Applications for limited company buy-to-let mortgages have soared since December and now make up to one in three new cases.
Growth has been driven by Chancellor George Osborne's plans to phase out higher rate tax relief on mortgage interest repayments from April next year.
The change will not affect landlords who invest through a limited company, driving up demand from this source.
New figures from Kent Reliance show that limited company mortgages made up just 18% of all applications by value in July, rising to 32% in December.
The lender has commissioned a new report to educate landlords on the tax implications of incorporating, with accountancy firm EY.
It warned that many landlords could enter a limited company holding without fully understanding the implications of doing so.
The report suggests that landlords could make big savings by setting up a limited company, in one example cutting the tax on rental profits from £4,480 to just £1,101 a year.
John Eastgate, sales & marketing director for OneSavings Bank, said: “For many, incorporation will bring down tax bills, but it is not a one-size-fits-all approach.
“For instance, landlords will need to factor in additional transactional and administrative costs if they do make the move.

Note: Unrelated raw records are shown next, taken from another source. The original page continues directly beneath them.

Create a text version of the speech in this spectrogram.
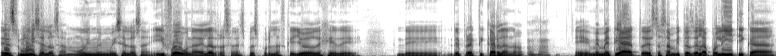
es muy celosa, muy, muy, muy celosa. Y fue una de las razones, pues, por las que yo dejé de, de, de practicarla, ¿no? Eh, me metí a todos estos ámbitos de la política,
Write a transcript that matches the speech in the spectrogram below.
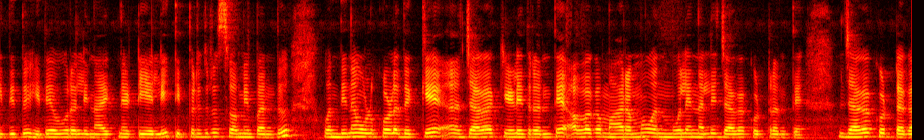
ಇದ್ದಿದ್ದು ಇದೇ ಊರಲ್ಲಿ ನಾಯಕನಟ್ಟಿಯಲ್ಲಿ ತಿಪ್ಪರುದ್ರ ಸ್ವಾಮಿ ಬಂದು ಒಂದಿನ ಉಳ್ಕೊಳ್ಳೋದಕ್ಕೆ ಜಾಗ ಕೇಳಿದ್ರಂತೆ. ಆವಾಗ ಮಾರಮ್ಮ ಒಂದು ಮೂಲೆಯಲ್ಲಿ ಜಾಗ ಕೊಟ್ರಂತೆ. ಜಾಗ ಕೊಟ್ಟಾಗ,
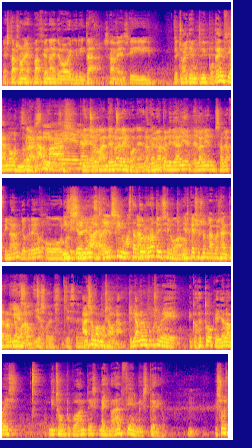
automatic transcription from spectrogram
Estar solo en espacio, nadie te va a oír gritar, ¿sabes? Y. De hecho, ahí tiene mucha impotencia, ¿no? No Claro. tienen Sí, armas. de- la De de- hecho, la impotencia, La primera claro. peli de Alien, el Alien sale al final, yo creo, o ni siquiera Insinúa, llega a está salir. insinuado. Está claro. todo el rato insinuado. Y es que eso es otra cosa del terror y que mola eso, mucho. y eso es. y ese- A eso vamos ahora. Quería hablar un poco sobre el concepto que ya lo habéis dicho un poco antes, la ignorancia y el misterio. Eso es,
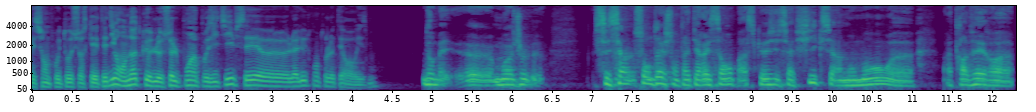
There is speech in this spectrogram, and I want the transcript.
Christian Prutot, sur ce qui a été dit. On note que le seul point positif, c'est euh, la lutte contre le terrorisme. Non, mais moi, je, ces sondages sont intéressants parce que ça fixe un moment à travers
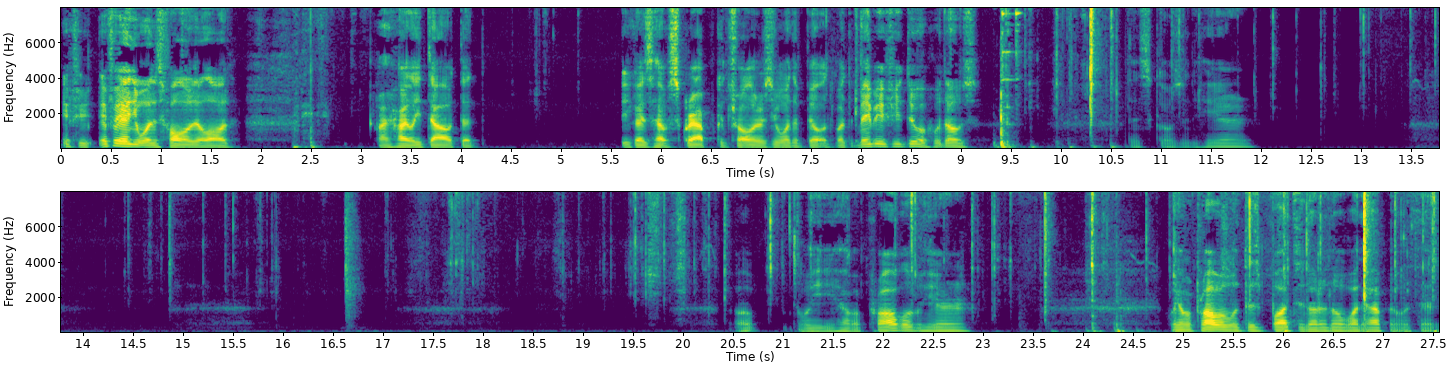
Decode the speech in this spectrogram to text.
If you if anyone is following along, I highly doubt that you guys have scrap controllers you want to build. But maybe if you do, who knows? This goes in here. Oh, we have a problem here. We have a problem with this button. I don't know what happened with it.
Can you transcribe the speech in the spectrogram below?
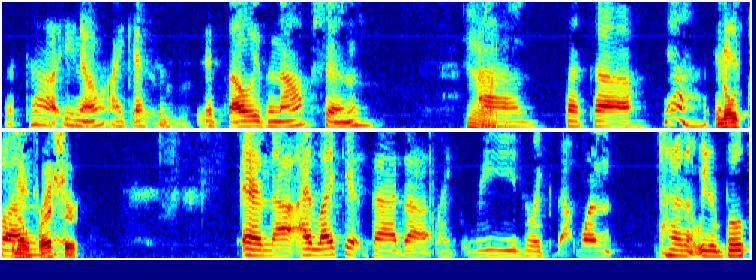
but, uh, you know, I guess it's, it's always an option. Yeah. Um, but, uh, yeah, it's No, fun. no pressure. And uh, I like it that uh, like Reed, like that one time that we were both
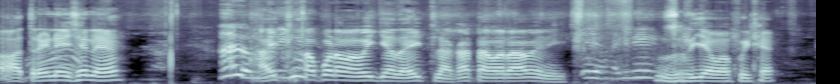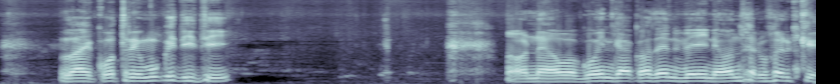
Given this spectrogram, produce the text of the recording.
આ ત્રણેય છે ને આટલા પડવા વહી ગયા હતા. આટલા કાંટાવાળા આવે ને ઝરિયામાં પૂછ્યા. લાય કોથરી મૂકી દીધી. અને હવે ગોઈન કાકો છે ને બેયને અંદર વર્કે.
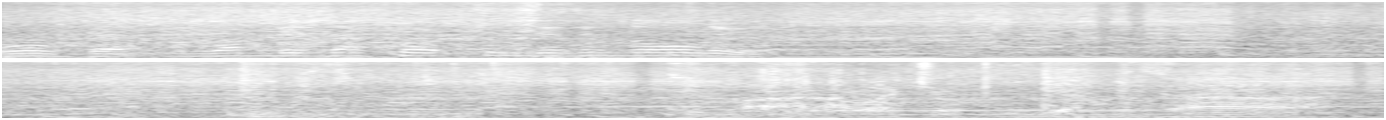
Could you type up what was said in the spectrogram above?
Oo ben ulan birden korktum dedim ne oluyor? Araba çok iyi yalnız ha.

“We’d urge any property investor to seek professional advice from a suitably qualified professional before any decision.”
Kent Reliance for Intermediaries recently announced a new policy allowing landlords who wish to transfer their existing buy-to-let property from their individual name into a company or limited liability partnership structure.